Many American airline passengers may be surprised to learn the Transportation Security Administration, the agency responsible with securing all modes of transportation in the country, currently has no leader.
Republican lawmakers have placed a “hold” on President Obama’s pick to head the TSA over concerns he could undermine safety by unionizing airport security. The nominee is Erroll Southers, assistant chief in charge of security and intelligence at the Los Angeles airport’s police department.
“It’s very simple. Giving union bosses control over security at our nation’s airports is dangerous and will harm our ability to respond to serious threats,” said Sen. Jim DeMint, R-S.C.
“If President Obama’s nominee will not commit to putting homeland security above the whims of union bosses, it should give everyone serious concern,” DeMint said last month when the conflict developed.
The Washington Times reported last month DeMint blocked a vote to confirm Southers due to the nominee’s ducking of questions about whether he would consider reversing current policy that barred the unionizing of airport security screeners.
Such a move would impose rules on union workers that could impede national security efforts in combating terrorist threats, critics charge.
Southers had avoided giving a “yes” or “no” answer in Senate hearings over whether he would unionize airport security workers.
Just today, the TSA imposed new rules on airlines that prohibit passengers on some flights from leaving their seats beginning an hour before landing. Also prohibited are objects on the laps of passengers during a flight’s final hour.
Those rules are already being criticized today by blogs and newspapers.

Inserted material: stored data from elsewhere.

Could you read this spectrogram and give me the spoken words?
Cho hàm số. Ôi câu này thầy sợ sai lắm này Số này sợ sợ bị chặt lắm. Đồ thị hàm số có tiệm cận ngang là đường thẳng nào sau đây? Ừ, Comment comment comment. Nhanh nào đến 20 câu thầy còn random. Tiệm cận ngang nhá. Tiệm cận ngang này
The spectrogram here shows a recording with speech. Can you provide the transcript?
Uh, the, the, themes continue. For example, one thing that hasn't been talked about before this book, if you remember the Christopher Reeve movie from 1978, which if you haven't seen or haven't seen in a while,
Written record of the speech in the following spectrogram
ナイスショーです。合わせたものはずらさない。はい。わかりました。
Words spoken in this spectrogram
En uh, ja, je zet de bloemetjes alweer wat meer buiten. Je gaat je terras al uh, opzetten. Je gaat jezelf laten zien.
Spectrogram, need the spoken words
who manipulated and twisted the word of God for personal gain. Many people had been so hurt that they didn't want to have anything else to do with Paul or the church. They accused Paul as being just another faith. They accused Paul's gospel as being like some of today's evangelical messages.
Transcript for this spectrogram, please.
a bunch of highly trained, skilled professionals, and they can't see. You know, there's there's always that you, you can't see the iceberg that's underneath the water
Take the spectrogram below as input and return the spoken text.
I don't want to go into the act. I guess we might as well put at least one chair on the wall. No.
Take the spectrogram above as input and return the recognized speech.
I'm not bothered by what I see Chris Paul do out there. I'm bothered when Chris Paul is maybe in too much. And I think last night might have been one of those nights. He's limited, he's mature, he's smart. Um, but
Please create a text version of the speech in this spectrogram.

“TSA has a long history with the flying public of little communication, scant explanation and seemingly mind-boggling rules. The same mistakes are repeating. The flying public deserves clear, logical rules about air travel and enough information to understand why steps are being taken,” complained the Wall Street Journal.

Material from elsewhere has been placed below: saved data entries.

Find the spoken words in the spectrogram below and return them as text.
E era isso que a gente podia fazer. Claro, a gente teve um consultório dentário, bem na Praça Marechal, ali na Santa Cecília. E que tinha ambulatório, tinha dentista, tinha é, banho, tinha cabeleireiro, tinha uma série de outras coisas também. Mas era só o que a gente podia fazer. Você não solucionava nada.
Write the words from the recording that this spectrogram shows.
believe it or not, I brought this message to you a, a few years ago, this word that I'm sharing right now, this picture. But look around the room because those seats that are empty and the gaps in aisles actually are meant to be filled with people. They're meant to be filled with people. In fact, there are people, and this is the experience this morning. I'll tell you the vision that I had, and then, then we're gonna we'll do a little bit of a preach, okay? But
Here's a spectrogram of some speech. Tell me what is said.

Homeland Security Secretary Janet Napolitano, however, defended the new measures as “designed to be unpredictable, so passengers should not expect to see the same thing everywhere.”
The measures follow the attempted bombing of a Northwest Airlines flight over the weekend and come as al-Qaida’s leader in Yemen issued a terrorist threat against the U.S.
In a tape released four days before the attempted destruction of the Detroit-bound Northwest plane, the leader of al-Qaida in Yemen, referring to his plans for attacks against America, declared, “We are carrying a bomb to hit the enemies of God.”